Benjamin Schlossmann was born a healthy child in 1991 to Ellen and her husband, Michael. Benjamin developed severe stomach and intestinal problems when he began eating cereal at age 4 months. Schlossmann sensed something might be seriously wrong with her firstborn child, but was told his actions were not abnormal. Still, she persisted.
More than three years later, just four weeks after Benjamin's twin sisters were born, his doctor ordered an endoscopy, a procedure that allows a physician to see inside the digestive tract. The results confirmed that Benjamin had celiac disease, which is a sensitivity to a protein called gluten. Those diagnosed with celiac disease must avoid gluten-containing grains, including all forms of wheat, oats, barley and rye.
Like any mother, Schlossmann sought as much information as she could find about celiac disease.
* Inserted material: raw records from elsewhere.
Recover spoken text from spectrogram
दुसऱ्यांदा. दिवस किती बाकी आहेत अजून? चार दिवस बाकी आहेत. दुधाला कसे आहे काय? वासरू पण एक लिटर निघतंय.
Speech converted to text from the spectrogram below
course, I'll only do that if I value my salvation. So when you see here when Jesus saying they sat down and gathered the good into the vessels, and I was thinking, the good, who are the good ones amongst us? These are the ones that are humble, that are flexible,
She learned was that there was not much to be found.
"There is really no national organization to support families facing celiac disease," she said. "Thankfully, there was a local support group to answer some of our questions and help us learn how to live with celiac."
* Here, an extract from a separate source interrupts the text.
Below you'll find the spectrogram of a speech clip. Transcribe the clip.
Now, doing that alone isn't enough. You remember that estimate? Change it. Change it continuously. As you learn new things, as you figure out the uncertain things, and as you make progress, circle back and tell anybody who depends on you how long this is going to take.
Avoiding gluten-containing foods is not easy in 2005. But today, families are light years ahead of what the Schlossmanns faced 10 years ago.
"Benjamin would see the Jell-O commercials on television and do the 'Jell-O dance,' wanting to enjoy the dessert like other kids," his mom said. "But before Kraft bought the Jell-O brand, I could not get an answer from the company as to whether the product contained modified food starch, which can come from wheat."
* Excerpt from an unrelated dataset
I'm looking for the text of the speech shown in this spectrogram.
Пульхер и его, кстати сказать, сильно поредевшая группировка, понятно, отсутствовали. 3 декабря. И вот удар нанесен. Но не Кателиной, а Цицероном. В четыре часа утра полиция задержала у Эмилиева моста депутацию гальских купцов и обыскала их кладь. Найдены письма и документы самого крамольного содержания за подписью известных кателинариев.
After the Schlossmanns survived the first few "years from hell" as Ellen called the period after Benjamin's diagnosis, she and a local celiac disease support group focused their attention on education – education of each other and the public as a whole to the disease and the importance of listing all ingredients on products.
"Today you can walk into a grocery store and see labels that clearly state, 'This product contains wheat.' It is not perfect, but it is an improvement," Schlossmann said.
The group's efforts received a boost in 1998 when National Football League quarterback Rich Gannon videotaped a public service announcement in Benjamin's classroom. Gannon's daughter also had been diagnosed with celiac disease.
For the next several years, the group hosted a series of fundraisers and gluten-free dinners, each attracting 200 to 300 people, raising money and awareness about the disease. When the volunteers began feeling burnt out, Schlossmann turned to Children's Hospital of Wisconsin.
Our group created the first Going Gluten-Free booklet for parents whose children have been diagnosed with celiac disease."
Researchers and physicians learn more about celiac disease each day. If undiagnosed and untreated, celiac disease can lead to lymphoma, which brings Schlossmann back to Bonnie.
"I think about it all the time," she admited. "Did my sister have celiac disease that was never diagnosed? What are the chances my son will develop other medical challenges? What role does family history play?"
To help answer their own questions – and provide support and understanding for countless other families – the Mechanic and Schlossmann families have generously contributed to Children's Hospital. And Benjamin and children like him are now treated at the Children's Hospital of Wisconsin Bonnie Lynn Mechanic Celiac Disease Clinic.
Ellen's mother, Selma Mechanic, has made her own plans for the Mechanic Celiac Clinic. She has named the clinic as the beneficiary of a most generous gift through her estate plan. The gift is in the form of an irrevocable charitable remainder trust that will one day provide substantial support to the clinic.
"The generosity of the Mechanic and Schlossmann families is inspiring," Rudolph said. "They have taken something that has affected their family and turned it into a positive for themselves and countless other families in the years to come."
"The person who was behind the name was strong-willed and did not give up," Schlossmann said. "Naming the clinic for Bonnie allows us to carry on my sister's name and my dad's dream, to do something positive for people and assist my son."